We never explicitly stated in Young, Stone, or any other intoxication case that statutory mitigating circumstances related to intoxication must be submitted to the jury even if the defendant does not request them.[6]  Our intoxication cases have not created an exception to the post-Torrence preservation requirements for challenging jury charges during a capital sentencing proceeding. 

Although there is some evidence of drinking in the days leading up to the incident, intoxication at the time of murders is not at issue here.  Appellant argues that this purported preservation exception in intoxication cases also applies to mitigators stemming from mental disorders.  For the reasons previously stated, no such exception exists.

By failing to make a contemporaneous objection or request for the capacity mitigator, Appellant did not properly preserve this issue for our review.  Accordingly, we decline to address whether the evidence supported the submission of the mitigating circumstance of Appellant’s capacity.


This Court must conduct a proportionality review of Appellant’s death sentence based on the record.  S.C. Code Ann. § 16-3-25(A) (2003).  In conducting the review, we consider similar cases in which the death penalty has been upheld.  See S.C. Code Ann. § 16-3-25(E).

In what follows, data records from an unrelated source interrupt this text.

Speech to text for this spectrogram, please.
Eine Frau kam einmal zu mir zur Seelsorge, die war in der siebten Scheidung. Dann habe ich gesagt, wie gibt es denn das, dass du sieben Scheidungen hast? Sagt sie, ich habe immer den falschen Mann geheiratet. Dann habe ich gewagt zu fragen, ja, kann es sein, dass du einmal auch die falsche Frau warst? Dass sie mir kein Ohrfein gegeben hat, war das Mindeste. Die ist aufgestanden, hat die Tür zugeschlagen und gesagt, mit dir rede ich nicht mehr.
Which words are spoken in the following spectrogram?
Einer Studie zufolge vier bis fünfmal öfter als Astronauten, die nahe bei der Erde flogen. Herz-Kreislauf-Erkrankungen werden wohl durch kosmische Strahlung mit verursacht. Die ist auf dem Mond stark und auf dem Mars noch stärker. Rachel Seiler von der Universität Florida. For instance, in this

          Appellant’s death sentence was not the result of passion, prejudice, or any other arbitrary factor, and the evidence supports the jury’s findings of aggravation.  See S.C. Code Ann. § 16-3-25(C).  Further, in relation to sentences in similar cases, Appellant’s sentence was neither excessive nor disproportionate to his crime.  See Vazquez, supra (involving a double murder committed in the course of robbery); State v. Woomer, 278 S.C. 468, 299 S.E.2d 317 (1982) (involving murder after a hostage situation); State v. Shuler, 353 S.C. 176, 577 S.E.2d 438 (2003) (involving a triple murder committed in the course of burglary); and State v. Hughey, 339 S.C. 439, 529 S.E.2d 721 (2000) (involving a double murder committed in the course of burglary).

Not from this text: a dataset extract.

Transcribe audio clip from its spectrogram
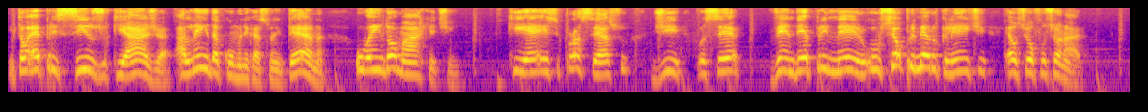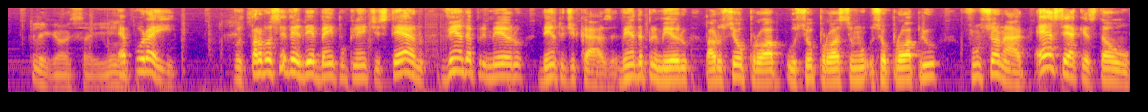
Então é preciso que haja, além da comunicação interna, o endomarketing, que é esse processo de você vender primeiro. O seu primeiro cliente é o seu funcionário. Que legal isso aí. Hein? É por aí. Para você vender bem para o cliente externo, venda primeiro dentro de casa. Venda primeiro para o seu próprio, o seu próximo, o seu próprio funcionário. Essa é a questão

Appellant’s claim that the trial judge should have charged the jury on the statutory mitigating circumstance relating to capacity is not preserved for our review.  Finally, the punishment was appropriate to the crime.  Appellant’s sentence is



[1] The aggravating circumstances were: (1) the murder was committed while in the commission of the crime or act of kidnapping; (2) the murder was committed while in the commission of the crime or act of burglary in the first degree; (3) two or more persons were murdered by the defendant pursuant to one act or one scheme or course of conduct; and (4) the murder was of a law enforcement officer during or because of the performance of his official duties. S.C. Code Ann. § 16-3-20(C)(a)(1)(b) and (c), -20(C)(a)(7), and -20(C)(a)(9) (2003).  The fourth aggravator applied to only one of the victims, a sheriff’s deputy returning home after his shift ended.

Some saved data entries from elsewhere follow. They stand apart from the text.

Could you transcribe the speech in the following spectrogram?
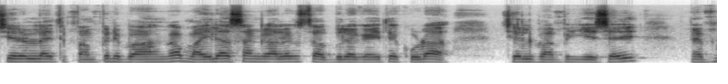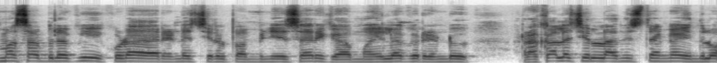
చీరలు అయితే పంపిణీ భాగంగా మహిళా సంఘాలకు సభ్యులకు అయితే కూడా చీరలు పంపిణీ చేసేది మెప్మా సభ్యులకు కూడా రెండు చీరలు పంపిణీ చేశారు. ఇక మహిళలకు రెండు రకాల చీరలు అందిస్తాగా ఇందులో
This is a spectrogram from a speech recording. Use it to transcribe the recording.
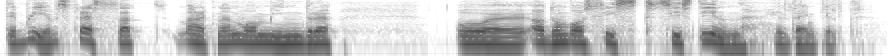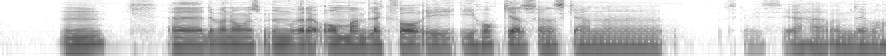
det blev stressat, marknaden var mindre och ja, de var sist, sist in helt enkelt. Mm. Eh, det var någon som undrade om man blir kvar i, i Hockeyallsvenskan. Eh, ska vi se här vem det var.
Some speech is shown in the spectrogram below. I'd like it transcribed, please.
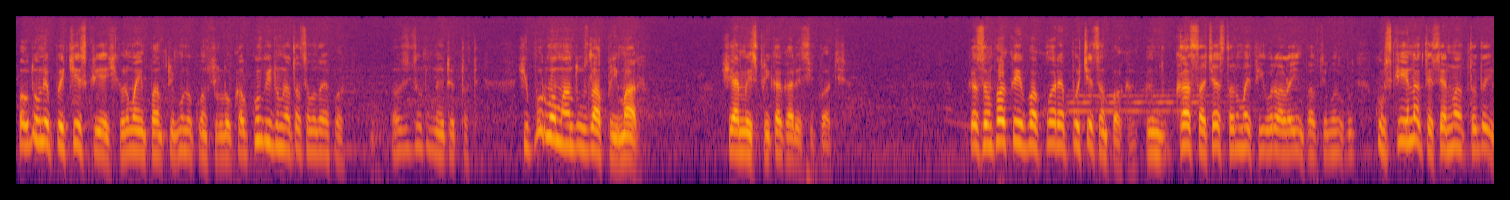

[2] The mitigating circumstances were: (1) the defendant has no significant history of prior criminal conviction involving the use of violence against another person; (2) the murder was committed while the defendant was under the influence of mental or emotional disturbance; and (3) the age or mentality of the defendant at the time of the crime.  S.C. Code Ann. § 16-3-20(C)(b)(1), (2), and (7) (2003).

[3] No sentences were imposed for the kidnapping and weapon convictions pursuant to S.C. Code Ann. § 16-3-910 (2003) and § 16-23-490(A) (2003).

[4] Meaning literally “in favor of life,” the doctrine of in favorem vitae allowed us to review the entire record on appeal for legal error and to address those errors even when no objection was made at trial.

[5] S.C Code Ann. § 16-3-20(C)(b)(2): the murder was committed while the defendant was under the influence of mental or emotional disturbance; (6): the capacity of the defendant to appreciate the criminality of his conduct or to conform his conduct to the requirements of law was substantially impaired; and (7)  the age or mentality of the defendant at the time of the crime.

[6] In fact, the trial judge in Stone refused to charge the three statutory mitigating factors associated with intoxication and erroneously informed the jury that intoxication was not a mitigating factor.  Stone, 350 S.C. at 449-450, 567 S.E.2d at 248.